In the previous post, we argued that the previous jurisprudence of the Supreme Court is unclear as to whether fraud is unarbitrable under Indian law, or whether the Indian Courts merely retain the discretion to not grant a stay under section 8 of the Arbitration Act 1996, although in principle, fraud is arbitrable in India. Although this point wasn’t considered in detail in World Sport, we argued that the distinction drawn by the Court between its power under section 8 and under section 45 worked only if it was of the view that fraud, in principle, is arbitrable under Indian law.
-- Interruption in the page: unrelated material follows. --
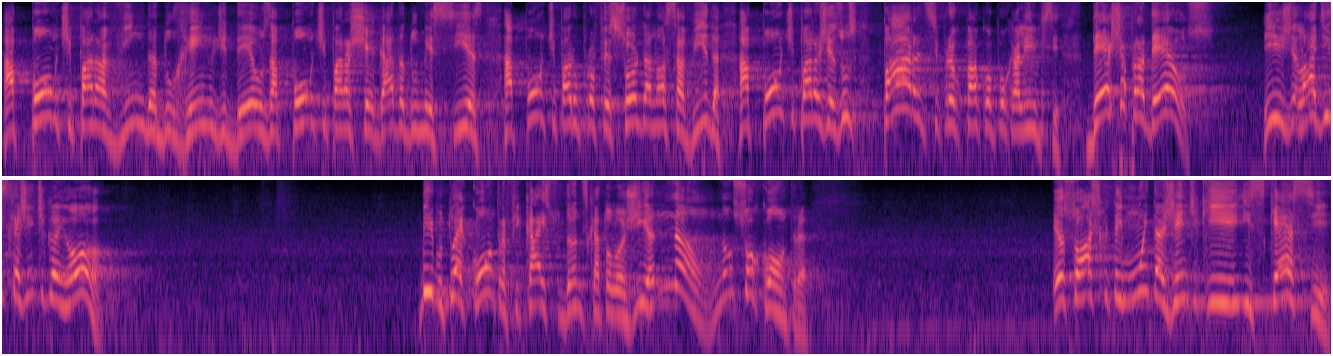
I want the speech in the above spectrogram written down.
aponte para a vinda do reino de Deus, aponte para a chegada do Messias, aponte para o professor da nossa vida, aponte para Jesus. Para de se preocupar com o Apocalipse, deixa para Deus. E lá diz que a gente ganhou. Bíblia, tu é contra ficar estudando escatologia? Não, não sou contra. Eu só acho que tem muita gente que esquece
This arbitrability question was considered by the Bombay High Court more directly in HSBC v Avitel, in the context of the section 9 application in relation to arbitration proceedings in Singapore. The respondents opposed the application on the basis that, since fraud is not arbitrable under Indian law, the ultimate arbitration award would not be enforceable in India under section 48; and since section 9 allows interim relief to be granted only in aid of final relief, it cannot be granted in a case where the final award would unenforceable in India. On the facts of the case, the arbitral tribunal had held, and the Bombay High Court affirmed, that the law governing the arbitration was not Indian law, and therefore the question of the arbitrability of fraud under Indian law did not strictly fall to be decided. However, given the detailed arguments on the point by both sides, the High Court went on to consider the question obiter.
On a close examination of the Supreme Court’s decision in N Radhakrishnan, the High Court concluded that fraud is arbitrable under Indian law. The Court observed:
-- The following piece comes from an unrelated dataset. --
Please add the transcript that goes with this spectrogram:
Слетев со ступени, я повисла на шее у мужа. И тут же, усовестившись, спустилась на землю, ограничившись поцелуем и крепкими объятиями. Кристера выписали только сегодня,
the N.Radhakrishnan judgment cannot be read to imply that every allegation of fraud for malpractice being made, there can no longer be adjudication of such matters in an arbitration reference. N.Radhakrishnan has to be read to imply that an exception may be made to the general rule when it appears to court that a matter involving serious charges with heavy documentary and oral evidence may not be referred to arbitration notwithstanding the dispute being covered thereby.
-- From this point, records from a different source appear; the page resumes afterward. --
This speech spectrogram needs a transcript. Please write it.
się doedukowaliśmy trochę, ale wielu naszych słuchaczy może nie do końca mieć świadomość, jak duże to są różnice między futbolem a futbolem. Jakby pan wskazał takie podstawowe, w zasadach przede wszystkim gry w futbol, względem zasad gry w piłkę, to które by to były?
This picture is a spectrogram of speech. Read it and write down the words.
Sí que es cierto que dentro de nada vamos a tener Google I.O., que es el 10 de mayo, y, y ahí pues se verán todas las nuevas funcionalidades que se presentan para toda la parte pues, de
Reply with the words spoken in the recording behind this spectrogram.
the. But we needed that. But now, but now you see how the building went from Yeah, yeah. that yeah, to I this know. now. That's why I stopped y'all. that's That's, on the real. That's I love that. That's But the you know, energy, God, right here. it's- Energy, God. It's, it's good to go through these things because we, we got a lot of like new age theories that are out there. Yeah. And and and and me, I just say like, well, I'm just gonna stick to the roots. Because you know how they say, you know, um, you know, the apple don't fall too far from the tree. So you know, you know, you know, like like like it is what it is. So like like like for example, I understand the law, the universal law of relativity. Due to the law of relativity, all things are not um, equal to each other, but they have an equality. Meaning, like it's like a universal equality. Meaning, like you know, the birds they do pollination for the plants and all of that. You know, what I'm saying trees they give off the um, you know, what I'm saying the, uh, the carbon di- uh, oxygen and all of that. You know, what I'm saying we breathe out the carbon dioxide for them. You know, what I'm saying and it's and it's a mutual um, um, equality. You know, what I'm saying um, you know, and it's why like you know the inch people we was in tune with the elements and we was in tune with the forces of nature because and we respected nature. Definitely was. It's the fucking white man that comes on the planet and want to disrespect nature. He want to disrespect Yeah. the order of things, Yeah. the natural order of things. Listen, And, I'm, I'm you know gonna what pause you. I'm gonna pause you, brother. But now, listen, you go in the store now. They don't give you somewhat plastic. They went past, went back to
In arriving at this conclusion, the Bombay High Court placed heavy reliance on the Calcutta High Court’s interpretation of N Radhakrishnan in Ram Kishan Mimani v Goverdhan Das Mimani. It concluded that the rationale underlying decisions like N Radhakrishnan is that the power of Indian courts under section 34 of the 1940 Act continues under section 8 of the 1996 Act and therefore, Indian courts may refuse to refer a matter to arbitration under section 8 ‘if satisfied that there is a sufficient reason why the matter should not be referred to arbitration’.
This decision is therefore a helpful clarification of the Indian position, and together with World Sport and Ram Kishan Mimani, undermines any interpretation of N Radhakrishnan which suggests that fraud is not arbitrable under Indian law. It does, however, leave unanswered the questions as to the statutory basis for the discretionary exercise of section 8, and the factors which an Indian court will consider in exercising this discretion.